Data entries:

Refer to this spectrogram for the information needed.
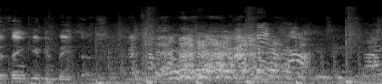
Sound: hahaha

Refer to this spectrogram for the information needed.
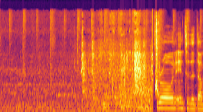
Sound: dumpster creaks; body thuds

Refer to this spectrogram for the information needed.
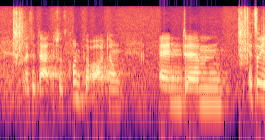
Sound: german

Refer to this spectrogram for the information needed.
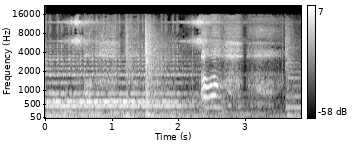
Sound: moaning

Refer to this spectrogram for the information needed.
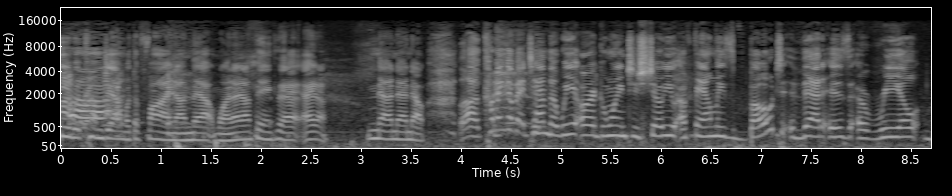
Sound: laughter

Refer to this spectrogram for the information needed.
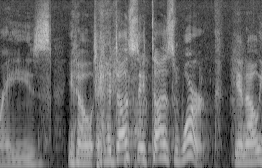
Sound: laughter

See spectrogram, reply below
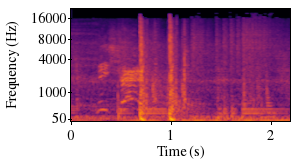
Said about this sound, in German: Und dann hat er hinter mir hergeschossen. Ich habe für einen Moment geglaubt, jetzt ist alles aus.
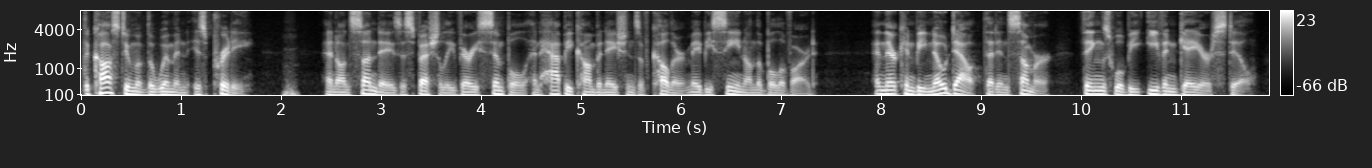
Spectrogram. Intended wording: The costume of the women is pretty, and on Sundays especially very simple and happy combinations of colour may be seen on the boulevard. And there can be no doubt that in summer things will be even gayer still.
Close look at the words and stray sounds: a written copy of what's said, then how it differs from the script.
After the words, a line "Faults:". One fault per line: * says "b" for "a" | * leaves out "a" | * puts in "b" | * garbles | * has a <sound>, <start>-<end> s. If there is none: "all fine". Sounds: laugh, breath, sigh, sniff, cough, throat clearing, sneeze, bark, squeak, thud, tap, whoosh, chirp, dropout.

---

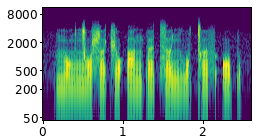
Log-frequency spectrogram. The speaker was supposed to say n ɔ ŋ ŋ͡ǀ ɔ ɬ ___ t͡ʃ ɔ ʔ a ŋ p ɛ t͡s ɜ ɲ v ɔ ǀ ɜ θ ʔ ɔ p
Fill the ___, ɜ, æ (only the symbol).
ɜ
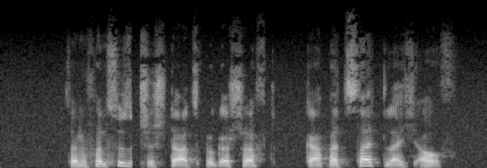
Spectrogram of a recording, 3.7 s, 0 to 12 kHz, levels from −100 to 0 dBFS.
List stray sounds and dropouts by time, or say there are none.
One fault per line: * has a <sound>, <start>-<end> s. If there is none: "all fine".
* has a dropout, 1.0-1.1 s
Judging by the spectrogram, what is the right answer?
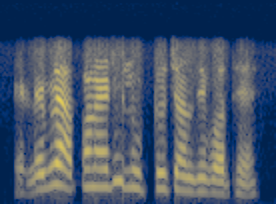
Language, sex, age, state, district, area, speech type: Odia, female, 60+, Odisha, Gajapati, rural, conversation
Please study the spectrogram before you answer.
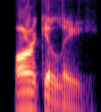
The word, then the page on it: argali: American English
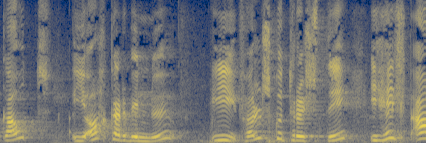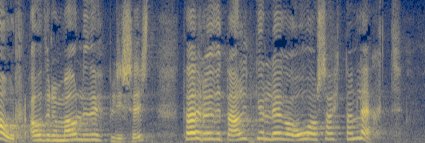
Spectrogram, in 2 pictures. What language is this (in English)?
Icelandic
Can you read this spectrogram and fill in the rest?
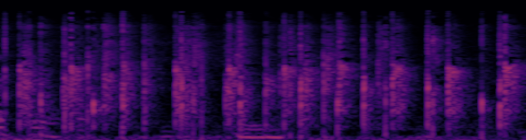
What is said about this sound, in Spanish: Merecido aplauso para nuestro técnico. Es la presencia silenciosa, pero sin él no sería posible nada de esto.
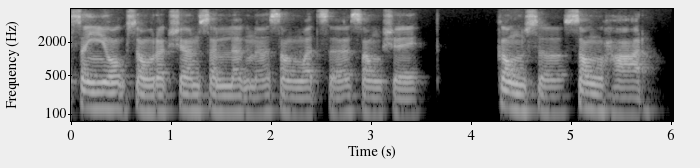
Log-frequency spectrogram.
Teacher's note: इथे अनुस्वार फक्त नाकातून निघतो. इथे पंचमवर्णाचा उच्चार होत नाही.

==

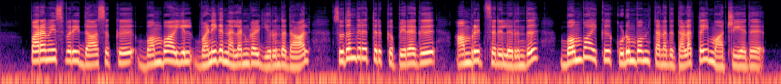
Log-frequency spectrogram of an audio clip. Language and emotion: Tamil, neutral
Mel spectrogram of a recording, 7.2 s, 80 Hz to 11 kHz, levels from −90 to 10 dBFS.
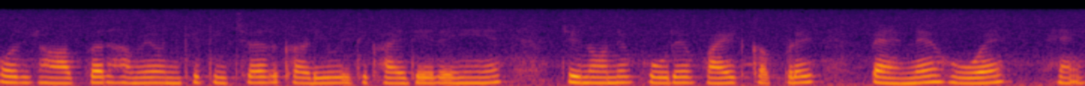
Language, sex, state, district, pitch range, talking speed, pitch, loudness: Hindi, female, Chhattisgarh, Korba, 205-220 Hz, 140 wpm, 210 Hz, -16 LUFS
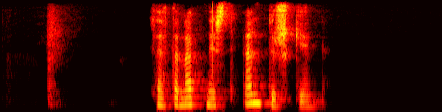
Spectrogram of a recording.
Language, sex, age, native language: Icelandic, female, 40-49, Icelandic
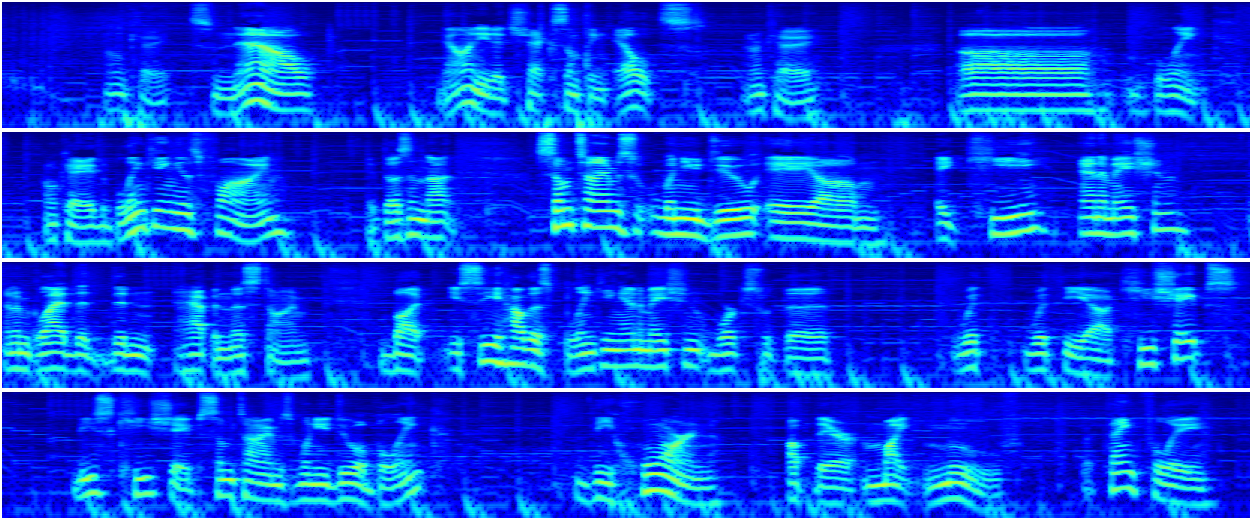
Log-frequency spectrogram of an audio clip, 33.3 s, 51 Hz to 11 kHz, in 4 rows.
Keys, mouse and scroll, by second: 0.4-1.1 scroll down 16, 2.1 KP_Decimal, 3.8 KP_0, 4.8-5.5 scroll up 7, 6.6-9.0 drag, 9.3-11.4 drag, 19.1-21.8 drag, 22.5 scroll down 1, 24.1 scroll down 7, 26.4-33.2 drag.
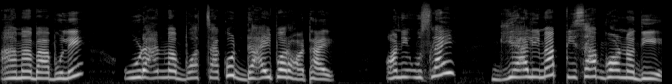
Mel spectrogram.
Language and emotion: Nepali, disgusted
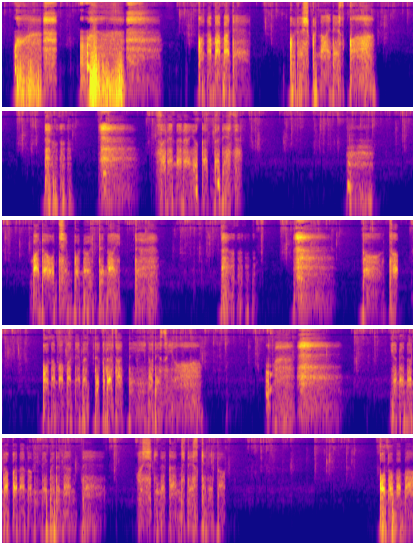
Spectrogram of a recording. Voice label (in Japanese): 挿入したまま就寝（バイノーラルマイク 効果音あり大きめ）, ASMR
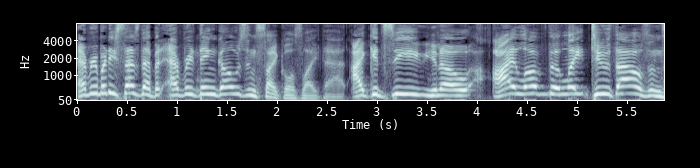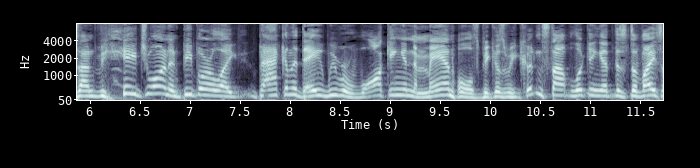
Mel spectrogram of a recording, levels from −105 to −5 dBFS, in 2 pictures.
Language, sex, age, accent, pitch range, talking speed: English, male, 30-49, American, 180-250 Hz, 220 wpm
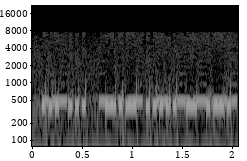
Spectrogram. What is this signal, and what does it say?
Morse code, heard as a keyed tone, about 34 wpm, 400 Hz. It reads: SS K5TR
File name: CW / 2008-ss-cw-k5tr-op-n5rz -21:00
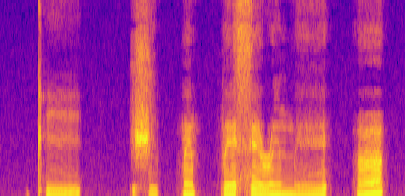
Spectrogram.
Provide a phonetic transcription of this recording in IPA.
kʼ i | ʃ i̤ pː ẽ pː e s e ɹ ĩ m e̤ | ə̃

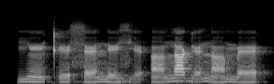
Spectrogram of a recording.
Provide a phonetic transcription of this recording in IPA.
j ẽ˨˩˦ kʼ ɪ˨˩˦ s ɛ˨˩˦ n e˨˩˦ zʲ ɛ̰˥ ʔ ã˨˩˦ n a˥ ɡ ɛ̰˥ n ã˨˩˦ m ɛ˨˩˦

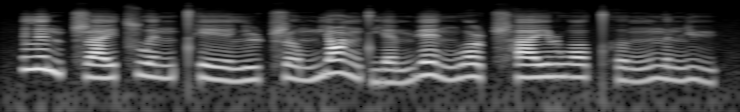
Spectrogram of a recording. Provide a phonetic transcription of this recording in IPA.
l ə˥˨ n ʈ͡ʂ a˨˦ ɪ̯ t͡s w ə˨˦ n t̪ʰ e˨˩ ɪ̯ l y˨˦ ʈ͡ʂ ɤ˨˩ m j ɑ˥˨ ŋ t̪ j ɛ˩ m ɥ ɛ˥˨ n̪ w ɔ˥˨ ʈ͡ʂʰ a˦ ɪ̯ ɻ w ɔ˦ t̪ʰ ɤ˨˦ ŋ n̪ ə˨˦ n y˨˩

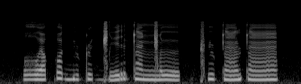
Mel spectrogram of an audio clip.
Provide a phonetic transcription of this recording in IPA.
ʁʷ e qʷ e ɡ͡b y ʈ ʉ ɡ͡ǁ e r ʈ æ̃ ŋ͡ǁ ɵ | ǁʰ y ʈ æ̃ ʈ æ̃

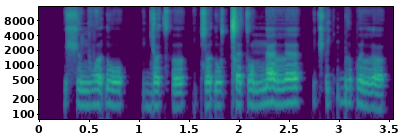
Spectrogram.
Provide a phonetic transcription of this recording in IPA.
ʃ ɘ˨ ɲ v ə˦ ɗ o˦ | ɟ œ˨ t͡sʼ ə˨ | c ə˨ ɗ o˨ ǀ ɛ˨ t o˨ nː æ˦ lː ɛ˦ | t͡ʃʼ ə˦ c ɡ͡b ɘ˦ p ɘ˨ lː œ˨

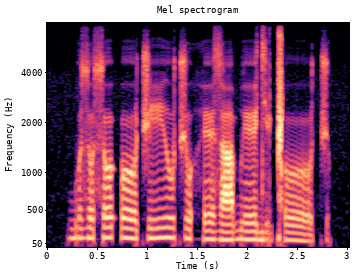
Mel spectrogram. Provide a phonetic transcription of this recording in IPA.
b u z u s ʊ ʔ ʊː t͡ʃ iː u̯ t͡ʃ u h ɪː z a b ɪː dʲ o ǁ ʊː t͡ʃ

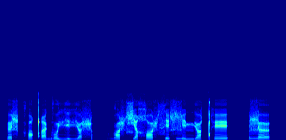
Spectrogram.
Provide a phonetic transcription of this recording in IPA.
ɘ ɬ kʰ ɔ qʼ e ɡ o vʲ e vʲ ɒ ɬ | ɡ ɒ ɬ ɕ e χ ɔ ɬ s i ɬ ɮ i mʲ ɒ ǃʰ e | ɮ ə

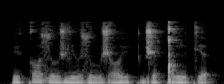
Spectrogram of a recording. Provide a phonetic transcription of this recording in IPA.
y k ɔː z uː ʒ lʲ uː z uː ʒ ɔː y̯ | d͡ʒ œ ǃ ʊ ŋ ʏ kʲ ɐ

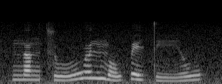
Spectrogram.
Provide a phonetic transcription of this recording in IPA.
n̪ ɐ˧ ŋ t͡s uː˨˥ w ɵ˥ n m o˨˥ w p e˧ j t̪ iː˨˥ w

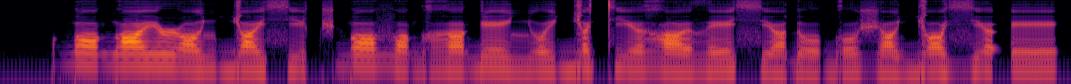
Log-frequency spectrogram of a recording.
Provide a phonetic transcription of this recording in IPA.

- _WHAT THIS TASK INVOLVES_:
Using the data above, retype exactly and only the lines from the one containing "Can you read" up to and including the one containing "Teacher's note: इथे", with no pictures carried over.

- _REPLY_:
Can you read this spectrogram and fill in the rest?
What is said about this sound, in Spanish: Merecido aplauso para nuestro técnico. Es la presencia silenciosa, pero sin él no sería posible nada de esto.
Log-frequency spectrogram.
Teacher's note: इथे अनुस्वार फक्त नाकातून निघतो. इथे पंचमवर्णाचा उच्चार होत नाही.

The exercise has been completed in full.